Author:Tsvetelina Hristova (Western Sydney university)
Paper short abstract:
Drawing on ethnographic research on digitalisation and outsourcing of healthcare diagnostics in radiology, I propose a rethinking of the concept of automation through the changes in the relation between production and social reproduction.
Paper long abstract:
The digitalisation of healthcare has allowed for the international outsourcing of imaging diagnostics depending on times zones and labour costs. I draw on research in teleradiology offices in Sydney and Bangalore, where outsourcing chains built upon the digital infrastructures of specialised information systems get entangled with new relations and dependencies within the workforce.
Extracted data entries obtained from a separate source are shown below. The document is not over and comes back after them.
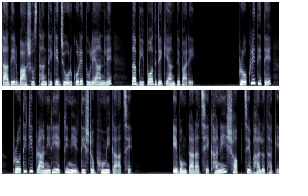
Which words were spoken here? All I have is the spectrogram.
তাদের বাসস্থান থেকে জোর করে তুলে আনলে তা বিপদ ডেকে আনতে পারে। প্রকৃতিতে প্রতিটি প্রাণীরই একটি নির্দিষ্ট ভূমিকা আছে এবং তারা সেখানেই সবচেয়ে ভালো থাকে।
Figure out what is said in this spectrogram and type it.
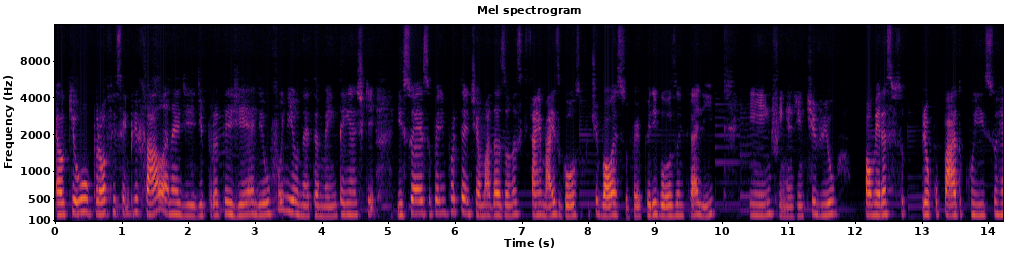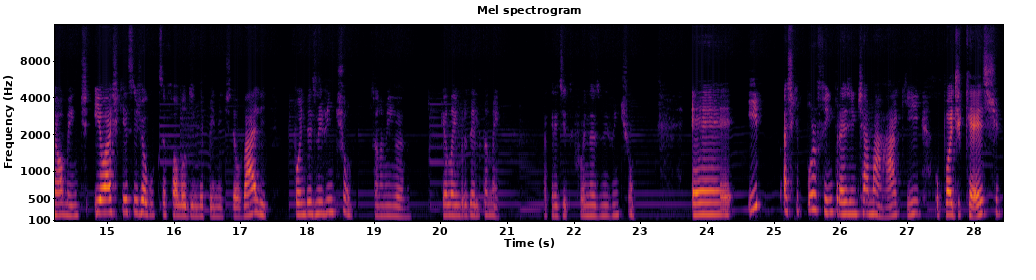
É o que o prof sempre fala, né, de, de proteger ali o funil, né, também tem, acho que isso é super importante, é uma das zonas que sai mais gols do futebol, é super perigoso entrar ali, e enfim, a gente viu Palmeiras preocupado com isso realmente. E eu acho que esse jogo que você falou do Independente Del Vale foi em 2021, se eu não me engano. Que eu lembro dele também. Acredito que foi em 2021. É, e acho que por fim, para a gente amarrar aqui o podcast,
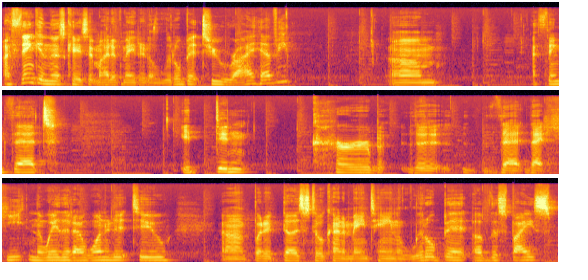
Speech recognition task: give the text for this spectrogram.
I think in this case it might have made it a little bit too rye heavy. Um, I think that it didn't curb the that that heat in the way that I wanted it to, uh, but it does still kind of maintain a little bit of the spice.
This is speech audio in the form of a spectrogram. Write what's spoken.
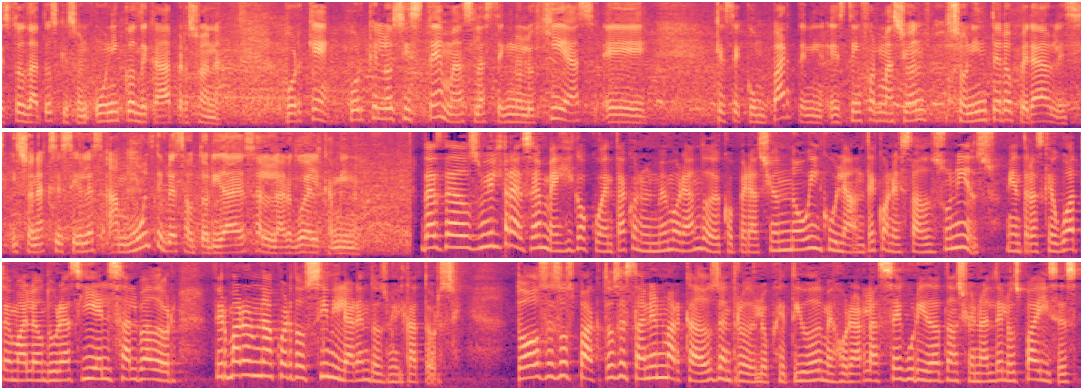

Some of these relations (re)inforce hierarchies of international inequality by weaving together race and national qualification. As the US-certified radiologists are turned into a valuable resource for the companies, their productivity is maximised through a digitally organised workflow, as well as through practices of implicit emotional labour and care work performed by other workers in the companies. I focus on the care relations embedded in these hierarchies between the workers and analyse them in connection to the role of social reproduction in sustaining the operations of the digital and non-digital infrastructures for teleradiology. This opens the possibility of rethinking the notion of labour automation beyond the problem of control and through examining the field of (social) reproduction as a field of capitalist valorisation in a new paradigm of self-generation and expenditure.
Digitisation, and the future of labour and migration